This genre-bending, reality-defying post-structuralist extravaganza transcends any notion of a self-consistent narrative universe and plunges the viewer into a meta-performance of meta-spectacular meta-proportions. It’s a video of a theatrical performance delivered by a live cast for the benefit of a cartoon audience, interspersed with animated special effects that intrude upon the physical reality of the set … and some of these actually remain on the set, rather inexplicably. Add to that the conspicuous black attire of the four crew members holding up the moving set pieces (why yes, black is perfect camouflage for the backdrop’s profusion of color!), and you have a structural schism that challenges the mind. It breaks the fourth wall. It breaks the fifth wall!

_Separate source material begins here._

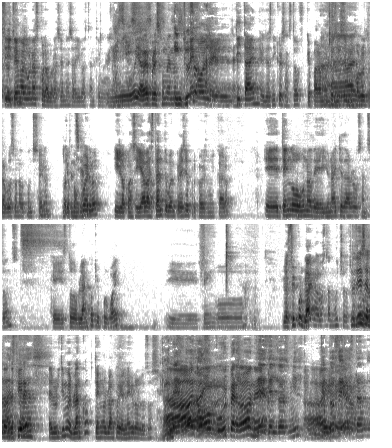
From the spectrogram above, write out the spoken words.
Sí, Y tengo algunas colaboraciones ahí bastante buenas. Uy, a ver, presúmenos. Incluso... Tengo el, el Tea Time, el de Sneakers and Stuff, que para muchos es el Ah. mejor Ultra Boost 1.0. Yo Potencial. concuerdo. Y lo conseguía a bastante buen precio porque ahora es muy caro. Eh, tengo uno de United Arrows and Sons, que es todo blanco, triple white. Eh, tengo... Los triple black me gustan mucho. ¿No tienes el donde bastas. fiere? ¿El último, el blanco? Tengo el blanco y el negro, los dos. Dale. Ay, no, uy, perdón, ¿eh? Desde el 2014 gastando...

It erects a sixth wall out of cheap cardboard and punches a hole in it. At the heart of this epic drama is a trinity of unanswered questions: Who are the actors? Who is the audience? And why is the audience watching this performance at all?


Mini Moni。 – Mini Moni。 Kazoe Uta ~Ofuro Version~ (2003)
Tsunku / Tsunku / Takahashi Yuichi / zetima

Counting to 20 has never before been so exciting. And certainly, bathing is a perfect opportunity to rehearse the order of these precious integers. You might even ponder the set-theoretic construction of the natural numbers while you’re at it. Mmm…. Peano axioms …

And indeed, why stop at 20? The natural numbers are infinite! Countably infinite, even. There is no positive integer you won’t eventually reach if you start at 1 and count in increments of 1. (Counting the real numbers, on the other hand ….)

And is Tsuji doing the “Renai Revolution 21” dance?


Mini Moni。 – Mini Moni。 Kazoe Uta ~Date Version~ (2003)
Tsunku / Tsunku / Takahashi Yuichi / zetima

You know, these two were originally on the Countdown! as separate entries. But somewhere along the way, I discovered I had left out a few noteworthy videos, and having already started the Countdown!, I realized I had more videos than there were slots to hold them. Luckily, I also realized that a couple of videos were more highly ranked than they deserved to be, and so I quietly removed them from the list. Unfortunately, however, this still left me with one video too many, and alas, the pigeonhole principle must force two videos into the same slot. That, or make a cheap attempt to resort to zero-based indexing after the fact. So given the similarity between the two versions of “Mini Moni。 Kazoe Uta”, I decided to collapse the two videos into one, kind of. I like the Date Version a little more, so I’ll rank it a bit higher. :)

I think Kago steals the show in this one. Hilarity.

What, you say? 50.5 is not an integer?